181. Memorandum From the President’s Assistant for National Security Affairs (Kissinger) to President Nixon1


  • Current Hanoi Intentions In Laos

My staff has developed the following estimate of current North Vietnamese intentions in Laos:

Military: The Communists will certainly try to retake the Plain of Jars, whose recent capture by General Vang Pao’s Meo Forces they considered an incursion into “their” territory. They may also try to move against Van Vieng, the headquarters of Premier Souvanna Phouma’s neutralist forces, so as to install their own “neutralists” there. They may even try to move close to the royal capital Luang Prabang and perhaps Vientiane to increase their pressure on the King and the Lao Government. We doubt that they would make a massive push to the Mekong River, which would involve too high a political risk and probably also too high a military price.

An important Communist objective, beyond territorial gains, is to crush the Meo Forces or at least to inflict such staggering losses that the Meo can be disregarded as a military factor for a long time. Hanoi also wants to punish the Meo enough so that they will not again presume to venture into Communist-held areas. With the Meo out of the military picture, and the pro-Souvanna neutralists also nullified, Souvanna’s military strength would be greatly eroded.

The timing of the Communist offensive is still unclear. Their main attack yesterday was against the Xieng Khouang airfield, and may have been intended to prevent the King from landing there as planned. (He instead went to Vang Pao’s headquarters.) The Communists also took advantage of low cloud cover which hampered tactical air. Thus we still cannot be sure whether yesterday’s action heralded a massive sharp push or whether the Communists will develop their attack over a period of time, in accordance with meteorological and political considerations.

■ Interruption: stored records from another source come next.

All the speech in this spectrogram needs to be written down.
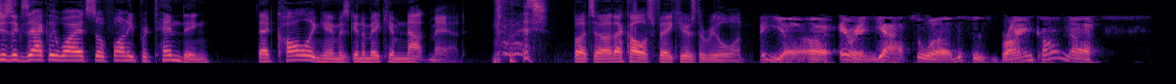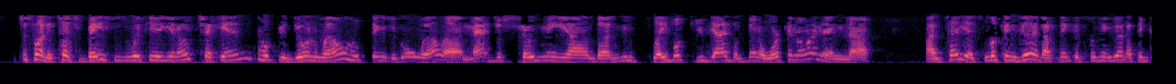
is exactly why it's so funny pretending that calling him is going to make him not mad. but uh, that call is fake. Here's the real one. Hey, uh, uh, Aaron, yeah. So uh, this is Brian Con. Uh, just wanted to touch bases with you, you know, check in. Hope you're doing well. Hope things are going well. Uh, Matt just showed me uh, the new playbook you guys have been working on, and uh, I'll tell you, it's looking good. I think it's looking good. I think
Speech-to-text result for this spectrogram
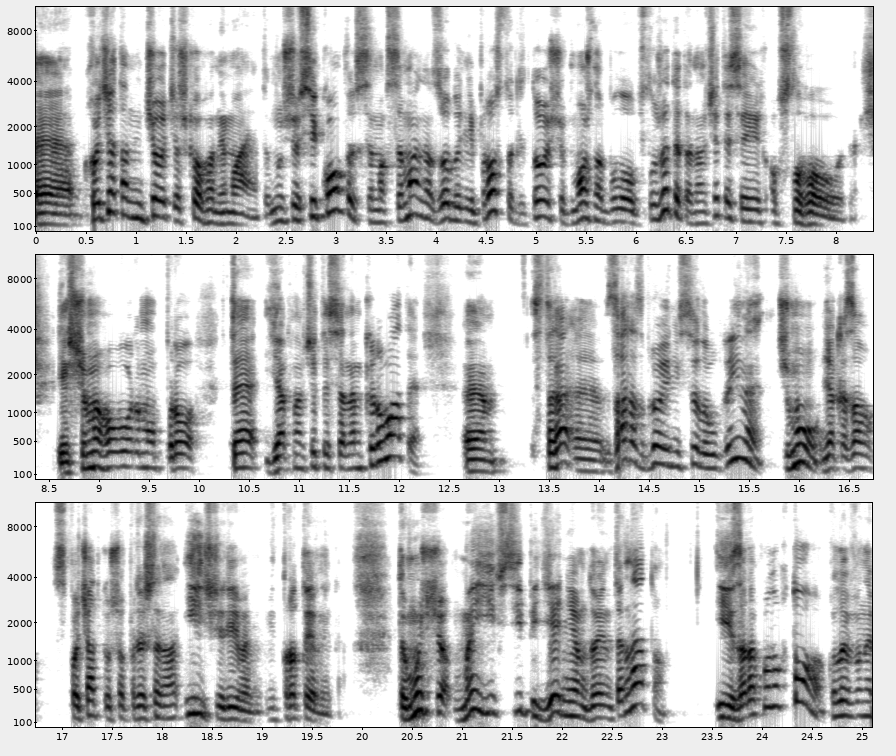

Political: Hanoi’s principal political purpose is probably to drive a wedge between the U.S. and Souvanna Phouma. If the Meo and the [Page 568] neutralist forces can be badly defeated or even decimated, Souvanna and his government may want very much to reach an accommodation which would save what is left. At that point, Souvanna might be ready to ask for a U.S. bombing halt in the panhandle in exchange for Communist promises to relent. The bombing in southern Laos benefits us more than Souvanna, and the Communists would try to take advantage of that divergence of interests.

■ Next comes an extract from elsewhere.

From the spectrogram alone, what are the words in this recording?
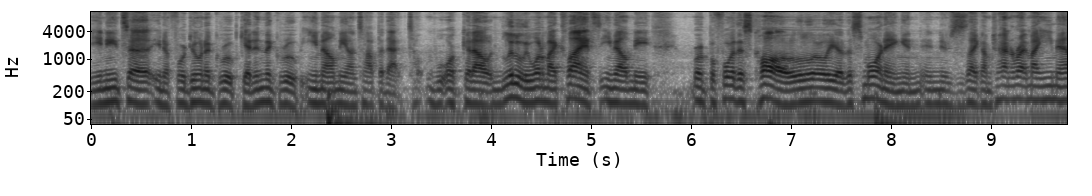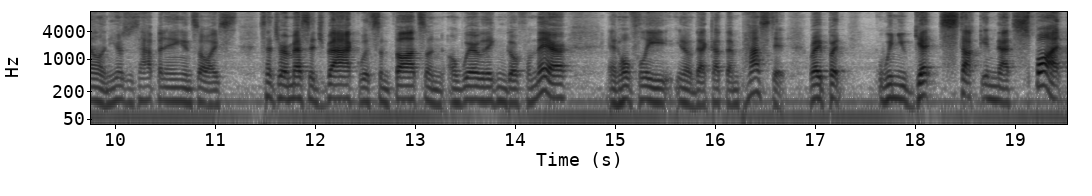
You need to you know if we're doing a group get in the group email me on top of that work it out. And literally one of my clients emailed me before this call or a little earlier this morning and, and it was just like i'm trying to write my email and here's what's happening. And so i sent her a message back with some thoughts on, on where they can go from there. And hopefully you know that got them past it right? But when you get stuck in that spot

Political considerations might help force the Communists to exercise some restraint. If they move too far they might risk a massive U.S. air reaction in Laos and perhaps U.S. military moves in Thailand. This would tend to make Souvanna more dependent on us and might encourage him to hold on.

Negotiations Front: We do not believe the Communists now want to negotiate a new agreement on Laos. They will probably not want a separate Lao accord before Vietnam has been settled. But the Communists may hope that military pressure can persuade Souvanna to accept some “understanding” under which the Communist hold on the Lao Government structure would be increased without revising the 1962 Geneva Accords.

With regard to the United States, Communist actions would be intended to warn us that we cannot get peace in Southeast Asia without dealing with Hanoi. Even though Vietnamization may ease our problems in Vietnam, it cannot help us in Laos.

Problems for Hanoi: All this is not so simple as it sounds. There is evidence that even the North Vietnamese forces in Laos, which used to sweep up the battlefield against Government forces whenever they entered into action, are not quite what they used to be. (This is also true in South Vietnam.) They are younger, less well trained, and less well led. Recent reports indicate that some units were very demoralized by tactical air raids against their positions. General Vang Pao’s Meo Forces are tried but tough. This does not mean that Hanoi cannot achieve many and perhaps all its military objectives. But the action may well not be as easy as they would wish, particularly if the weather permits a sustained tactical air effort in support of Vang Pao.2

  1. Source: National Archives, Nixon Presidential Materials, NSC Files, Box 546, Country Files, Far East, Laos, Vol. IV, 1 February 1970–31 March 1970. Secret. According to an attached undated note from Haig to Kissinger, Smyser prepared this estimate of North Vietnam’s current intention with regard to Laos.
  2. In a February 12 memorandum to the President, Kissinger responded to Nixon’s request for a report on air drops of food and material in Laos. Kissinger summarized two attached papers by CIA on “Food Drops in Laos” and “Air America Operations in Laos.” Nixon wrote the following comment on the summary of Air America Operations: “K. Sounds like a good operation—unless the amount of good is less than the obviously very heavy cost of the program.” (Ibid.)